The International Cricket Council (ICC) have given Mehar Chhayakar a 14-year ban for breaking the rules and regulations concerning match-fixing.

Chhayakar was born in India but has spent most of his playing career in the United Arab Emirates (UAE). He won’t be playing again for a long time though after being found guilty by an ICC Anti-Corruption tribunal of charges relating to matches he played in for UAE against Zimbabwe and in the GT20 event held in Canada three years ago.

The tribunal found that he twice breached Article 2.1.1 that forbids players from attempting to influence the result, progress, conduct or any other aspect of an international fixture. Chhayakar was also found guilty of twice attempting to induce others to attempt to influence the result of a match.

The UAE player was also found to have breached the rules regarding not cooperating and obstructing investigations into possible corrupt behaviour.

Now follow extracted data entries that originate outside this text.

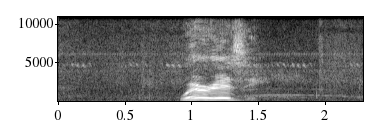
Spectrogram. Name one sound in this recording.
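A man asks a short question loudly.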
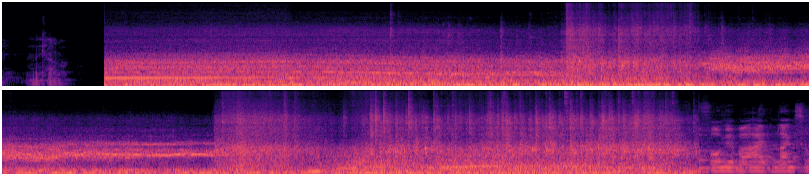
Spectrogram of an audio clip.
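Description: A race car engine roars loudly and revs up and down.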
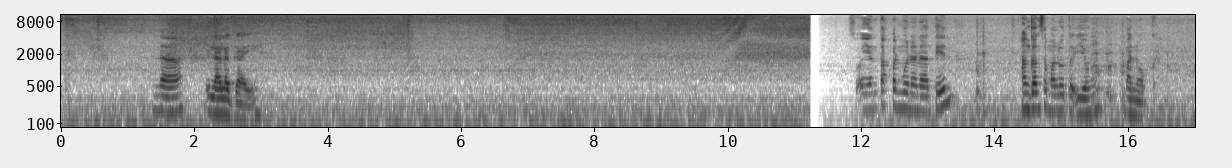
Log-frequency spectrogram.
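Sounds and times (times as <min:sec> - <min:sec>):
chicken and onions sizzling: 0:00.0 - 0:11.3.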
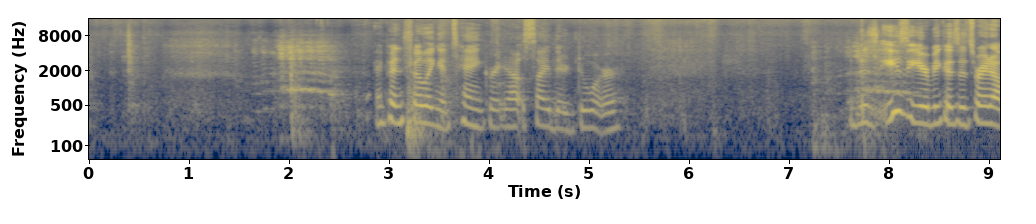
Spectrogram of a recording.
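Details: Goat at The Willful Goat Farm & Home, live stream: quavering, wavering bleats in a run of short repeated bursts around the middle, then another wavering burst near the end, with human voices mixed in.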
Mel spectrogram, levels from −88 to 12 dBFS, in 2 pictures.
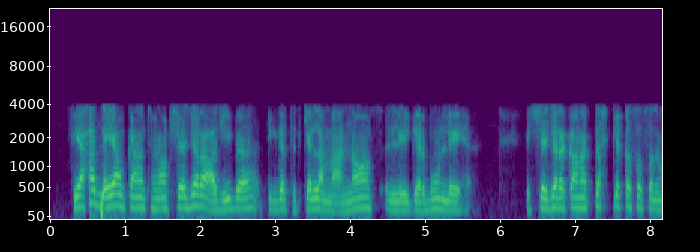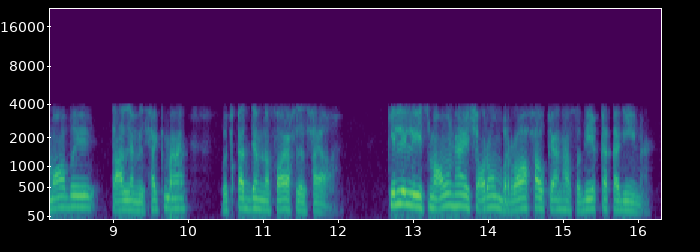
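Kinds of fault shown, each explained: GSM full-rate codec: The speech has been carried through the original GSM full-rate coder, consistent with a 13 kbps channel. It rebuilds the sound from a vocal-tract filter driven by regularly spaced pulses, keeping only every third excitation sample and passing nothing above 4 kHz. Across the whole clip this is plainly audible as a dull, band-limited sound with a buzzy, gravelly roughness running through the speech.
GSM bit errors: Flipped bits from a poor radio link reached the speech decoder, corrupting the filter, pitch and gain values it relies on, so the damaged frames come out with a bent spectrum or a sudden level jump. This happens twice. A short burst from 0.66 to 0.73 s falls between "في أحد" and "كانت هناك شجرة عجيبة". A longer one from 9.70 to 9.89 s falls between "تحكي قصص الماضي تعلم" and "وتقدم نصائح للحياة". Both are heard as squawking, popping, gargled breakup.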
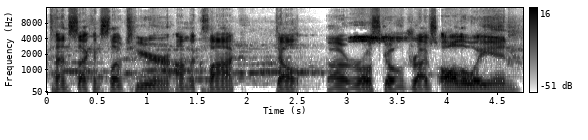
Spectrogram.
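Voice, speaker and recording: A man doing play-by-play radio commentary of a high school basketball game. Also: fairly even intonation, moderate pace. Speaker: play-by-play announcer. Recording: noisy live gym broadcast.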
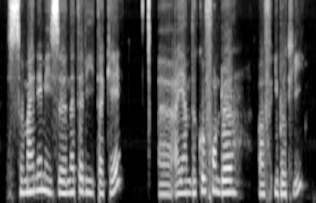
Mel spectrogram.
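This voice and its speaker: In a French accent, a woman with a medium pitch and ordinary pitch variation sounds somewhat breathy, her tone dark and mellow, the sound dry and close with no echo. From France, Paris. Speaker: company co-founder. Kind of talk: conference presentation. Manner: halting, many fillers.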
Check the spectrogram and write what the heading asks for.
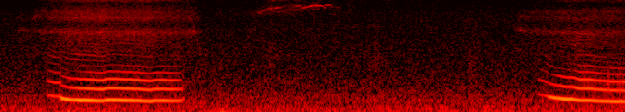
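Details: George, a sleeping cat, giving two long, high-pitched whistling snores about five seconds apart, each over a second long, over quiet room noise: snoring.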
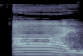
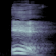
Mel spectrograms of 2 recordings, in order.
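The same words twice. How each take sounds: First: The vowel is the long sound, like 'eye'. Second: The vowel is the short sound, like 'ih'. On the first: "the long vowel sound" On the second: "short vowel first"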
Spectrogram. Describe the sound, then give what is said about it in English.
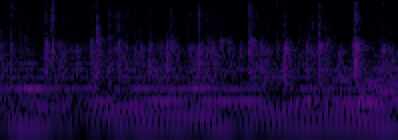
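A crowd claps hands in a dense, steady patter throughout, heard against sustained musical tones underneath, with no one speaking. “You needed to clap your hands. You better do that quickly.”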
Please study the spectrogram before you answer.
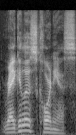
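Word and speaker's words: Regulus Corneas: Regulus Cornius seems to be the correct pronunciation of his name.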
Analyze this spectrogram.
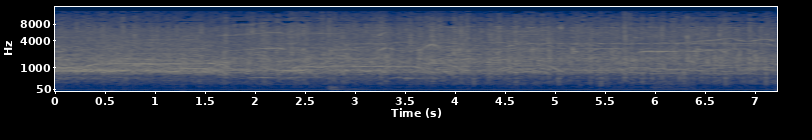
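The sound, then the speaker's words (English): A German crowd in West Berlin, with many Americans among them, cheers and applauds in a loud, dense, unbroken roar of clapping. Shouts and whistles carry through it for the whole stretch. “This is a German audience in West Berlin, full of Americans who worked there also.”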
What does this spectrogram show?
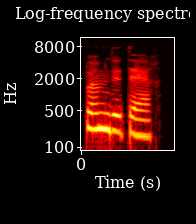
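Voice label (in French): "pommes de terre", French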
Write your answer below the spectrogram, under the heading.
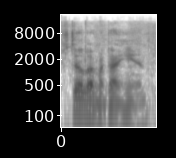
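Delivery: strong, thick, laid-on Southern drawl. Praising a game character during play: strong southern accent. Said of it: "That was the most Southern I've sounded".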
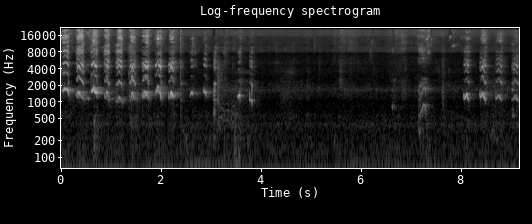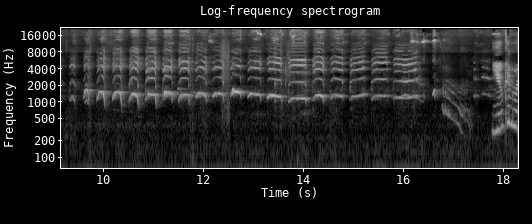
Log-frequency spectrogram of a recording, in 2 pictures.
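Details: Four-week-old Beagle puppies, first time away from their mother, whimper and squeak in a small room: high, wavering cries, some sliding down in pitch, come in uneven bursts, then a long run of rapid repeated yelps with a shriller cry at the end.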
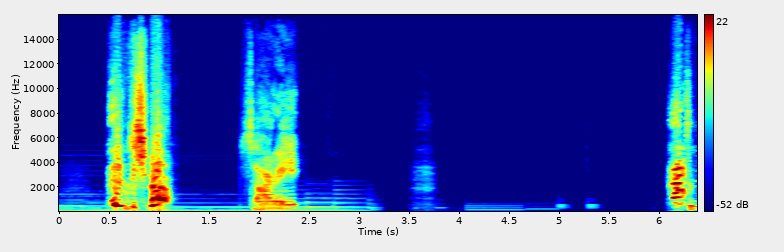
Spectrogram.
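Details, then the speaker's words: Sneezing from a streamer, from a sneeze compilation: several loud, explosive sneeze bursts, one a double, with a short voiced sound after and a final burst. The sneezer then says she sneezed again. "sorry sneezed it again I sneezed it again"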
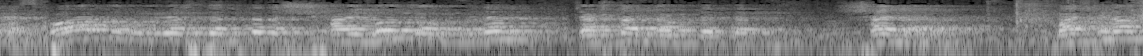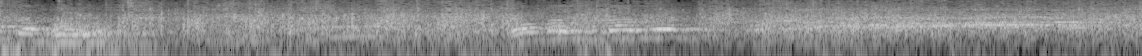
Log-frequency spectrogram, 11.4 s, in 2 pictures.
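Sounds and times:
speech: 0.0 - 6.5
many students applauding loudly at a forum: 5.1 - 11.4.

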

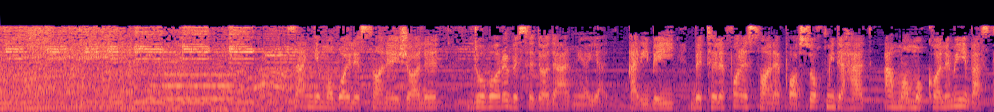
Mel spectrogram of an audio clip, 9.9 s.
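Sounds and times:
car horns honking: 0.0 - 5.1
speech: 3.1 - 9.9.

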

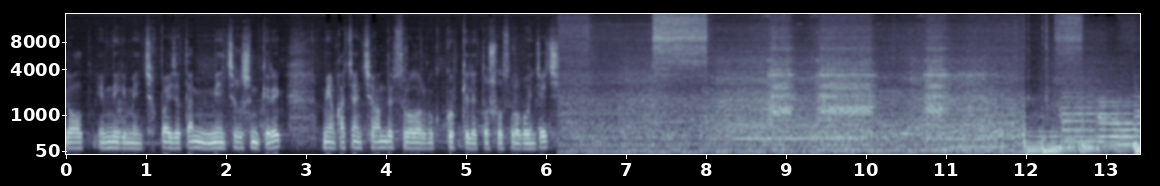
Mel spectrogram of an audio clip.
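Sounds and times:
speech: 0.0 - 6.7
sewing workshop machines whirring in Bishkek: 6.2 - 12.0
sharp high bursts: 7.3 - 12.8.

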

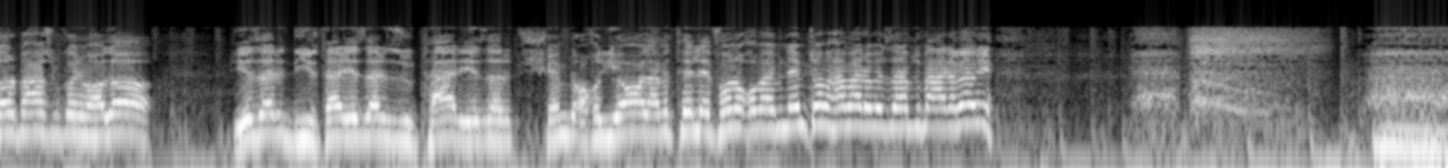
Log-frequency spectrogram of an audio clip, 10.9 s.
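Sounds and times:
speech: 0.0 - 1.2, 1.8 - 7.8
deep breath: 1.2 - 1.7, 7.5 - 10.8.

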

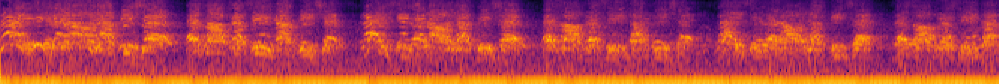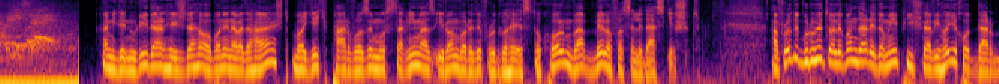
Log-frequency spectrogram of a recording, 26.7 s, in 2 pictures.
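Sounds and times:
protest crowd chanting slogans outside a courthouse: 0.0 - 14.4
speech: 14.7 - 22.7, 23.6 - 26.6.

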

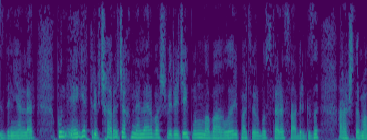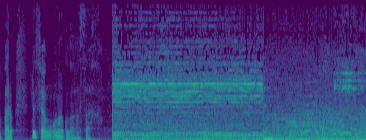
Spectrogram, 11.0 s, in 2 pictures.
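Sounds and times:
speech: 0.0 - 7.4
traffic engine and road rumble in Baku: 7.1 - 10.9
car horn in queued Baku street traffic: 7.2 - 9.6, 10.2 - 10.9.

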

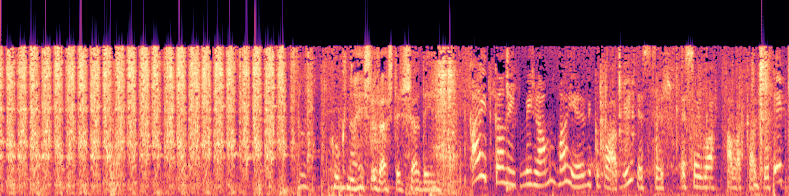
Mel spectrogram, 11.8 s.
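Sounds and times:
hand sawing through wood branches for winter firewood: 0.0 - 5.7, 6.5 - 6.9, 9.0 - 11.8
speech: 5.0 - 11.8.

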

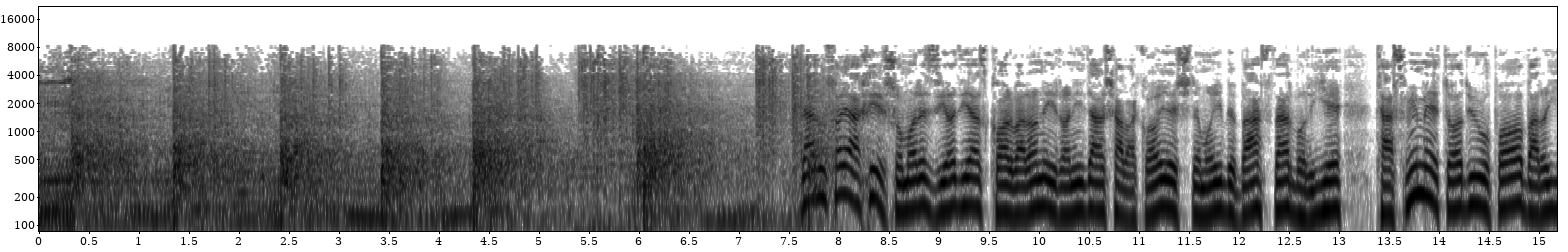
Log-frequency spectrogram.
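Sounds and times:
fireworks going off in the street: 0.0 - 8.5
speech: 7.6 - 15.1.

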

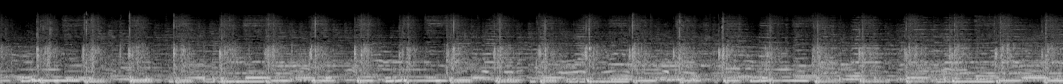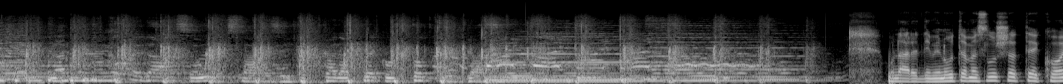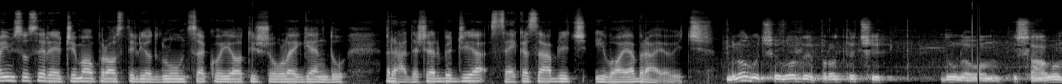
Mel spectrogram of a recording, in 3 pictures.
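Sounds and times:
standing ovation at the commemoration for actor Dragan Nikolić: 0.0 - 18.9
speech: 19.6 - 31.8.

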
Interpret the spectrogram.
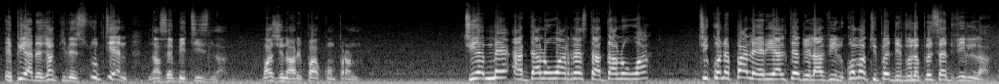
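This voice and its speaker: Ivorian man, higher voice, preachy and insistent, outdoors with faint traffic behind. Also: a bit bright. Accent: Ivorian French. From Ivory Coast. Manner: preachy, repeating and questioning the listener. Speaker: spiritual medium giving a public message. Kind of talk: impassioned direct-to-camera address.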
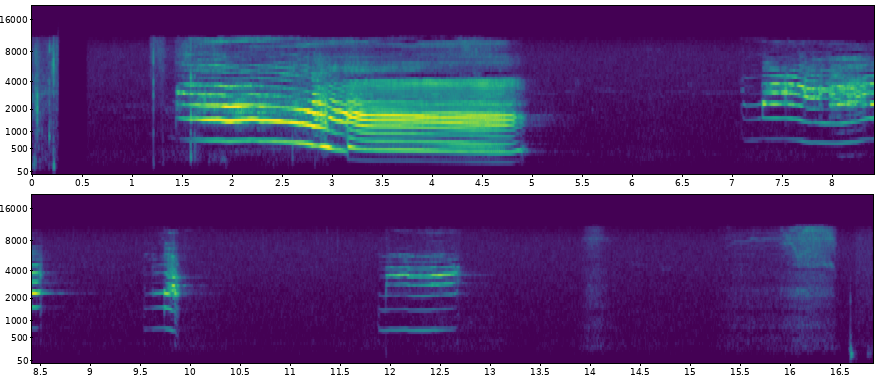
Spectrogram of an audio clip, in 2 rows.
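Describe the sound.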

His offences have been linked to the cases of fellow UAE players, Gulam Shabbir and Qadeer Khan. They have both already accepted sanctions after admitting breaching the ICC Anti-Corruption Code. This was over approaches that had been made to them by Chhayakar.

ICC General Manager Alex Marshal said that they’d first had reason to be concerned about Chhayakar four years ago. He’d been involved in the organisation of a corrupt tournament held in Ajman. The 14-year ban imposed is another example, he said, of his “continuing efforts to corrupt and damage our sport.”

This week has seen the International Betting Integrity Association (IBIA) reveal that in Q3 of this year, there were 76 matches that were flagged for suspicious betting patterns.

It was tennis rather than cricket that saw the most incidents of suspicious betting accounting for 33 cases. Next highest was esports with 16 followed by football with 13 and table-tennis, 10. However, the 76 matches is 12 less than the number reported in Q2.

There has been a 60% quarter-on-quarter drop for football which had seen the most cases in Q2. It’s not such good news for esports which has seen a fourfold rise, with tennis up 20% compared to the previous quarter.

The IBIA CEO is Khalid Ali and he gave possible reasons why there had been so many alerts. One is the growth in IBIA membership this year. He added that this had increased global market coverage. “The alerts identified and reported, underlining the beneficial impact of a global multi-operator betting integrity network.”

49% of the alerts took place in Europe. The next highest is Asia who account for 11% of cases with 9% happening in Africa. A total of 29 countries saw alerts reported, that’s down seven from Q2.